NEW CANAAN — Train service will remain active in town according to Sen. Toni Boucher, R-26.

“Democrat and Republican alternative budgets, though not the same, all include the return of the service and the reduction of any cost increases on the part of commuters,” Boucher said at a roundtable discussion hosted by Sen. Chris Murphy (D) at Town Hall Monday morning.

“At the end of the day, one of those budgets is going to get passed or a compromise of the two,” Boucher added.

Earlier this year, the Connecticut Department of Transportation (CTDOT) had proposed fare hikes of 10 percent and eliminating off-peak weekday and all weekend service for the New Canaan, Shoreline East, Danbury and Waterbury branches if necessary revenue was not obtained to balance the transportation fund.

The 2018 legislative convened Feb. 7 and adjourns May 9th but can go into special session if a budget plan requires more time.
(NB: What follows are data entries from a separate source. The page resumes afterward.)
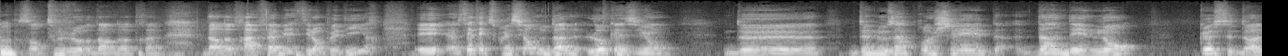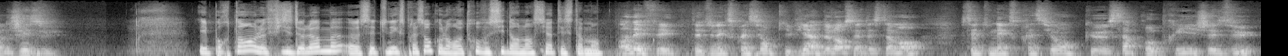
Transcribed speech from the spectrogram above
nous sommes toujours dans notre, dans notre alphabet, si l'on peut dire. Et euh, cette expression nous donne l'occasion de, de nous approcher d'un des noms que se donne Jésus. Et pourtant, le Fils de l'homme, euh, c'est une expression que l'on retrouve aussi dans l'Ancien Testament. En effet, c'est une expression qui vient de l'Ancien Testament. C'est une expression que s'approprie Jésus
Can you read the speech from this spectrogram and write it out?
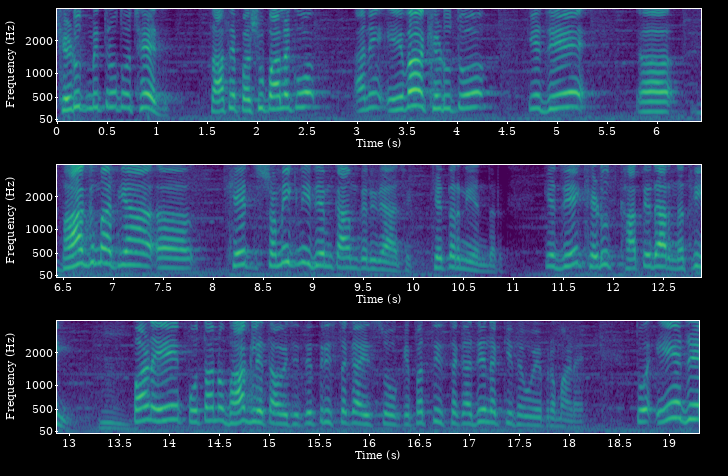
ખેડૂત મિત્રો તો છે જ, સાથે પશુપાલકો અને એવા ખેડૂતો કે જે ભાગમાં ત્યાં ખેત શ્રમિકની જેમ કામ કરી રહ્યા છે ખેતરની અંદર. કે જે ખેડૂત ખાતેદાર નથી પણ એ પોતાનો ભાગ લેતા હોય છે તેત્રીસ ટકા હિસ્સો કે પચીસ ટકા જે નક્કી થયું એ પ્રમાણે. તો એ જે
Democrats and Republicans pitched their budget proposals last Friday regarding the nearly $20 billion state budget for Fiscal Year 2019. Following debate, the state’s legislature budget committee voted that same day to send the Democratic budget to the House floor in a party line vote where only House members were allowed to vote.

When asked about revenue sources, Boucher said that tolls are “off the table” and that a “lockbox” proposal, a measure which would ensure that transportation funds are allocated solely to such, would also be on the ballot in November.

“There are many other alternatives that have been suggested that don’t have to go to the way of a seven cent gas tax, that’s Gov. Dan Malloy’s proposal,” Boucher said. “We all support a lockbox but so many of those proposals have an escape clause in it.”

When reached for comment, CTDOT Director of Communications Judd Everhart said that “until the General Assembly takes action on a budget for the year beginning July 1, the Department of Transportation has no choice but to proceed forward and implement the fare increases and service reductions effective on that date.”

Sen. Murphy, a member of the Senate Appropriations Committee, hosted the event to listen to local business owners and lawmakers regarding the proposed CTDOT service cuts and fare hikes.

Though Murphy brought up the federal government’s efforts to address infrastructure and transportation, attendees wanted to focus specifically on problems closer to home.

“On the weekends, tourism is big here and a lot of people come from New York City to come visit and cuts would impact that as well,” Michael Chen, an alternate member on the Board of Finance, said.

First Selectman Kevin Moynihan expressed his satisfaction regarding Boucher’s announcement but noted that a long-term solution has yet to be established.

“We’re very happy to learn from State Senator Boucher that the State Assembly will not allow the threatened Metro North service cuts and fare increases to go into effect,” Moynihan said via email after the discussion. “However, long term solutions are still needed to improve service on the New Canaan branch line and for other transportation improvements in Fairfield County.”